The day before the ENT ad, Turning the Work sold six copies. I did the usual on social media, and people were kind enough to share the posts. Six sales, plus none of the second book. Ouch. After the ENT ad: I sold 3 times the lifetime total for Joining in the Round and matched the year-to-date sales for Turning the Work. The pay-per-click ad continues to generate a trickle of sales. Click-cost to earnings ratio is 1:1, and the experts say that qualifies as an exceptional success. I even picked up a KU reader who reviewed Turning the Work, then proceeded to read Novices, and (I think) is now reading Controlled Descent.
(1) It’s likely worth the money to back any sale with an ad in ENT, especially if you hit one of the larger market categories.
(2) Amazon PPC ads are weird and tricky and probably won’t pay for themselves in the long run, but they give your title a lot of good exposure and may pay off depending on how you target them.
(3) Romance sells. Okay, we all knew that already, but it’s still worth mentioning. Many indie works cross genre lines, and most romance readers also read other genres. If a book might appeal to the romance market, I’d suggest taking a stab at promoting it in that genre as well as any other.
I’ll test all these points with my plan for Flight Plan’s print-iversary next month. I’m holding another double Kindle sale. Controlled Descent will get an Amazon PPC ad in the Thriller and Romance categories, and Flight Plan will get an ad in ENT aimed to both the Romance and SF markets. If I can swing the financing, I’ll do also do an ad for Controlled Descent in ENT too…as soon as I decide which categories to target.
Promotion through social media is The Big Thing everyone talks about doing. Many authors swear by it, and many blog about their success with it. Posting ads on Twitter & Facebook through individual accounts and on a dedicated author page, posting regularly to groups & communities that encourage it, creatig a social network of readers who come to parties and tout each others’ work throughout the online community…it’s a strategy. It costs nothing but time spent online.
I don’t like seeing ads. I hate parties, I am a horrible cheerleader…but social media is easy and free and it’s recommended by everyone, so I tried it for a year.
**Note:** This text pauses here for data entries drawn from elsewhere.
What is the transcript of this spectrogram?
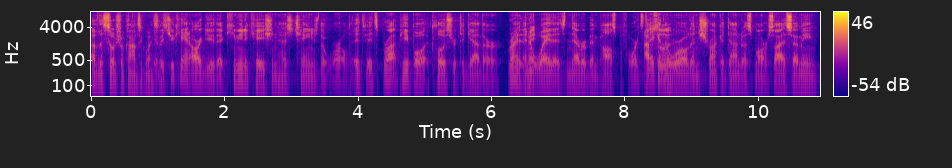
of the social Yeah, consequences but you can't argue that communication has changed the world. It, it's brought people closer together Right. in a Ma- way that's never been possible before. It's taken the world and shrunk it down to a smaller size. So I mean,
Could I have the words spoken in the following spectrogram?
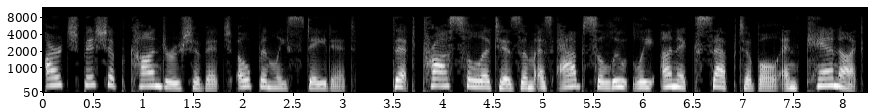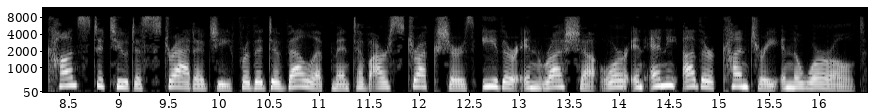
Archbishop Kondrushevich openly stated, that proselytism is absolutely unacceptable and cannot constitute a strategy for the development of our structures either in Russia or in any other country in the world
Results for me: mixed. I am not social. Communicating constantly? Participating in parties. reveals and giveaways? Posting about sales in every group multiple times? It’s like being skinned alive every day. I can now say, “Been there, done that, drank the Koolaid, spat it out.” The organizing and enthusiasm exhaust me, and the constant harping on positive energy brings out my inner contrarian misanthope. Then there’s the time-suck. I can throw bread crumbs into the raging currents of Twitter without getting pulled under, but Facebook is a deadly distraction. The social media strategy requires constant presence, which is antithetical to maintaining tight discipline.
I love The Dragon’s Rocketship and some associated groups. but I think I’ve found sufficient tribe. I will post for my peoples there, on my personal feed and my page. I will accept friend requests that come my way from mutual acquaintances and extend my tiny circle slowly and erratically.
As for the rest? Bottom line: I’d rather be writing.
Important Disclaimer: I make no claims to universal wisdom or knowledge of the One True Way. This post represents my experience. My definition of success still falls well below the bar set for being considered a “professional” by my chosen genre’s trade organization. So. Grain of salt.
One response to “My First Ads: what worked & what didn’t.”
Interesting article! It's good to know what works.